### YOUR ASSIGNMENT:
Your copy should hold only the lines from the one with "- The recording" to the one with "Is the take", both included, each exactly as it stands below, with no pictures.

[Extracted data entries]

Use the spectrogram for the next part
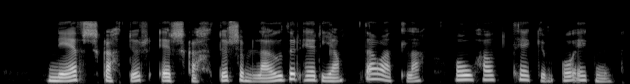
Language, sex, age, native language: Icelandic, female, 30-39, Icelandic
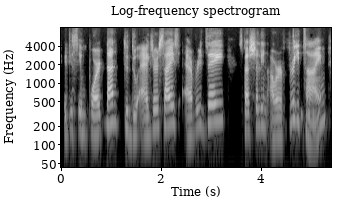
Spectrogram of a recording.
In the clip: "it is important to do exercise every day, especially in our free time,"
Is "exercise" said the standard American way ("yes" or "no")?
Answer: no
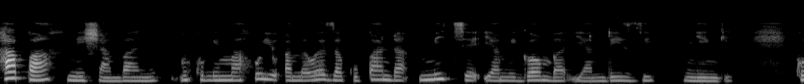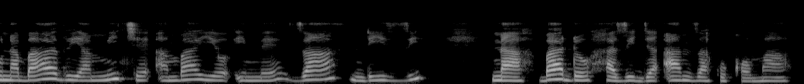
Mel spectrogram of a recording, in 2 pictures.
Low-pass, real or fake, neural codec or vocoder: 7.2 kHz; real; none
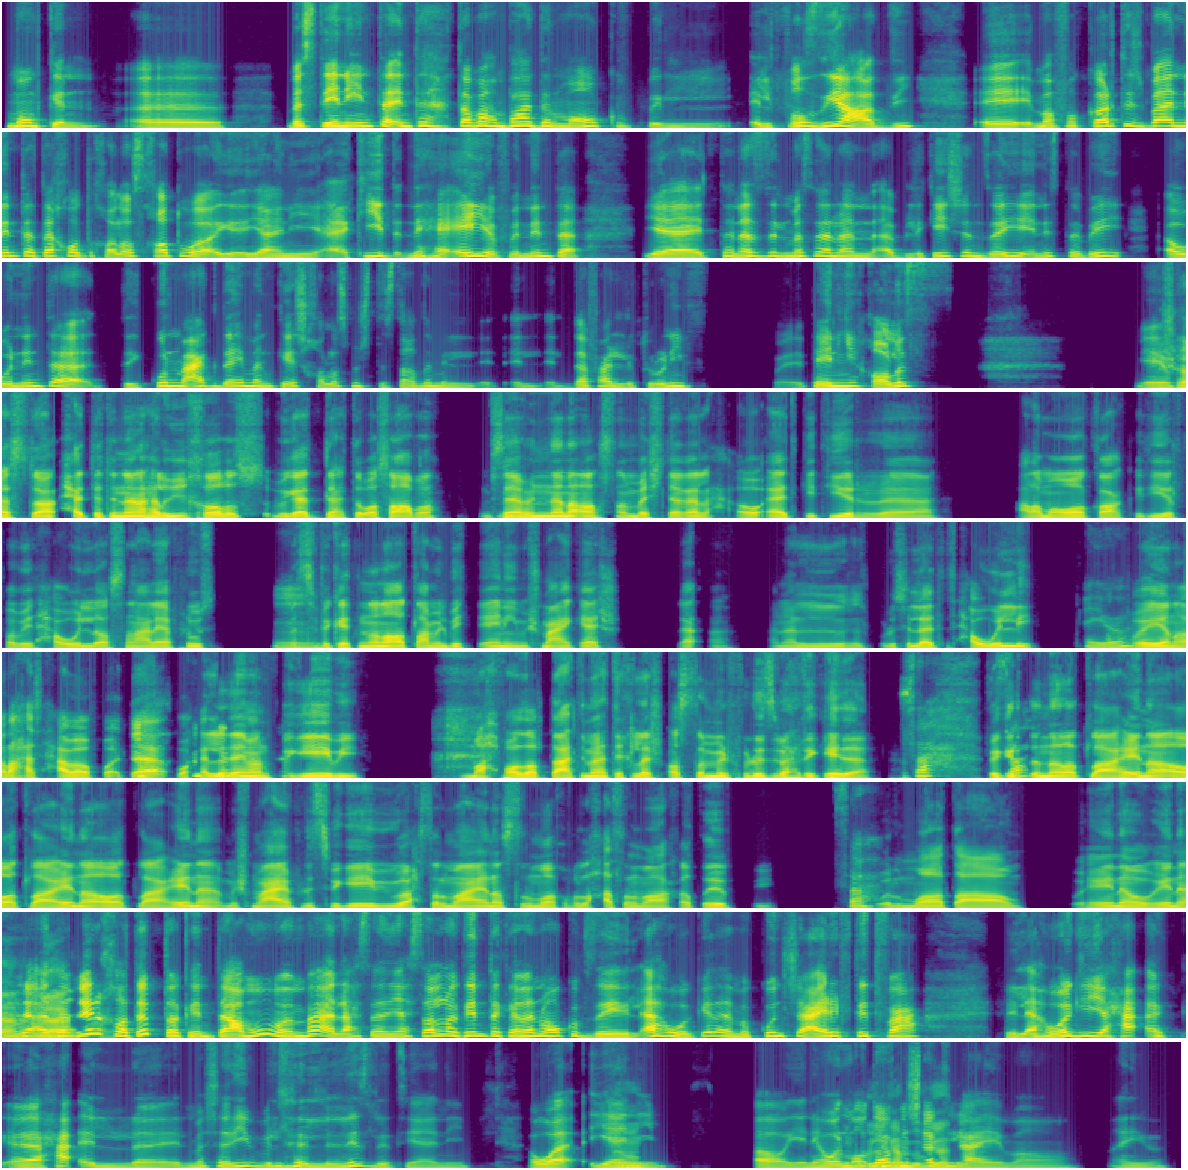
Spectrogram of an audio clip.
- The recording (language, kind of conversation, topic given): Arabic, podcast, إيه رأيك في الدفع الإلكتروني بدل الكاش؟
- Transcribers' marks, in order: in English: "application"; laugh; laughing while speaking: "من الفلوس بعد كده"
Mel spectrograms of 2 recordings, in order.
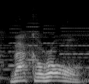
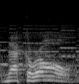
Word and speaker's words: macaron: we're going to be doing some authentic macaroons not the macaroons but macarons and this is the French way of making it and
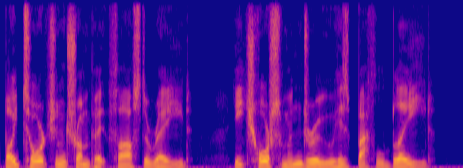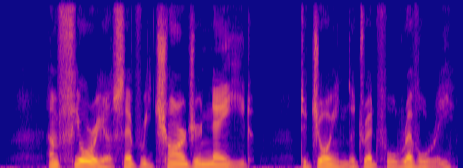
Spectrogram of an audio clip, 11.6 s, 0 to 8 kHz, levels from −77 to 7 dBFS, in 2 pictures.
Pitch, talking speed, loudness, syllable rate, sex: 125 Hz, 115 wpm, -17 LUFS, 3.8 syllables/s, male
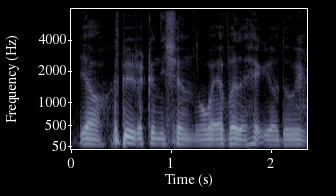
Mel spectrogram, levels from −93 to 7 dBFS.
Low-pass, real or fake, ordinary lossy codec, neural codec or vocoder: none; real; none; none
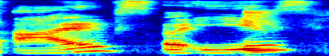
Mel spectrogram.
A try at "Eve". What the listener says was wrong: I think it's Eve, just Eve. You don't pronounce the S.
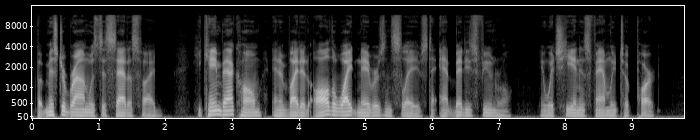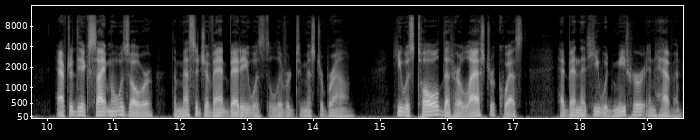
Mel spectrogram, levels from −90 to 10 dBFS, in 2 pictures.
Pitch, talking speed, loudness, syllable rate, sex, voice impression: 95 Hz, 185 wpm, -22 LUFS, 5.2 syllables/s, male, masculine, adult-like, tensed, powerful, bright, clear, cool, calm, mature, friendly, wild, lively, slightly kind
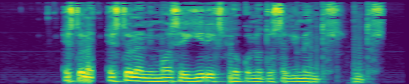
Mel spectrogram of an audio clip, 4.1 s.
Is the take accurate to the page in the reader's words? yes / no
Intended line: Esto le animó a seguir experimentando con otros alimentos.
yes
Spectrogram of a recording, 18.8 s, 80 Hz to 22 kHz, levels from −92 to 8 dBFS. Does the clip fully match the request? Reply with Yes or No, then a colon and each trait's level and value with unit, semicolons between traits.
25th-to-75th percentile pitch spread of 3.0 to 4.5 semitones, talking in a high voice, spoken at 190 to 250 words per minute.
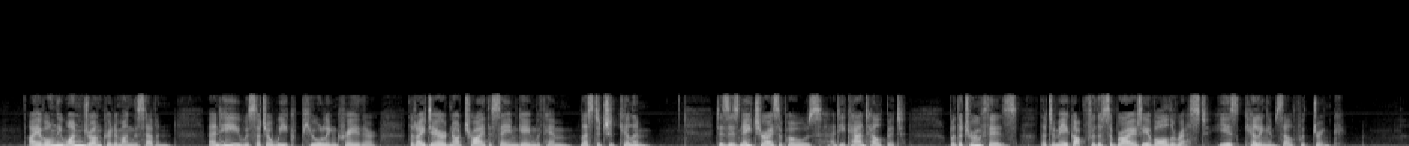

### EXERCISE SOLUTION:
- The recording (language, kind of conversation, topic given): Arabic, podcast, إيه رأيك في الدفع الإلكتروني بدل الكاش؟
- Transcribers' marks, in order: in English: "application"; laugh; laughing while speaking: "من الفلوس بعد كده"
Mel spectrograms of 2 recordings, in order.
Word and speaker's words: macaron: we're going to be doing some authentic macaroons not the macaroons but macarons and this is the French way of making it and
Spectrogram of an audio clip, 11.6 s, 0 to 8 kHz, levels from −77 to 7 dBFS, in 2 pictures.
Pitch, talking speed, loudness, syllable rate, sex: 125 Hz, 115 wpm, -17 LUFS, 3.8 syllables/s, male
Mel spectrogram, levels from −93 to 7 dBFS.
Low-pass, real or fake, ordinary lossy codec, neural codec or vocoder: none; real; none; none
Mel spectrogram.
A try at "Eve". What the listener says was wrong: I think it's Eve, just Eve. You don't pronounce the S.
Mel spectrogram, levels from −90 to 10 dBFS, in 2 pictures.
Pitch, talking speed, loudness, syllable rate, sex, voice impression: 95 Hz, 185 wpm, -22 LUFS, 5.2 syllables/s, male, masculine, adult-like, tensed, powerful, bright, clear, cool, calm, mature, friendly, wild, lively, slightly kind
Mel spectrogram of an audio clip, 4.1 s.
Is the take accurate to the page in the reader's words? yes / no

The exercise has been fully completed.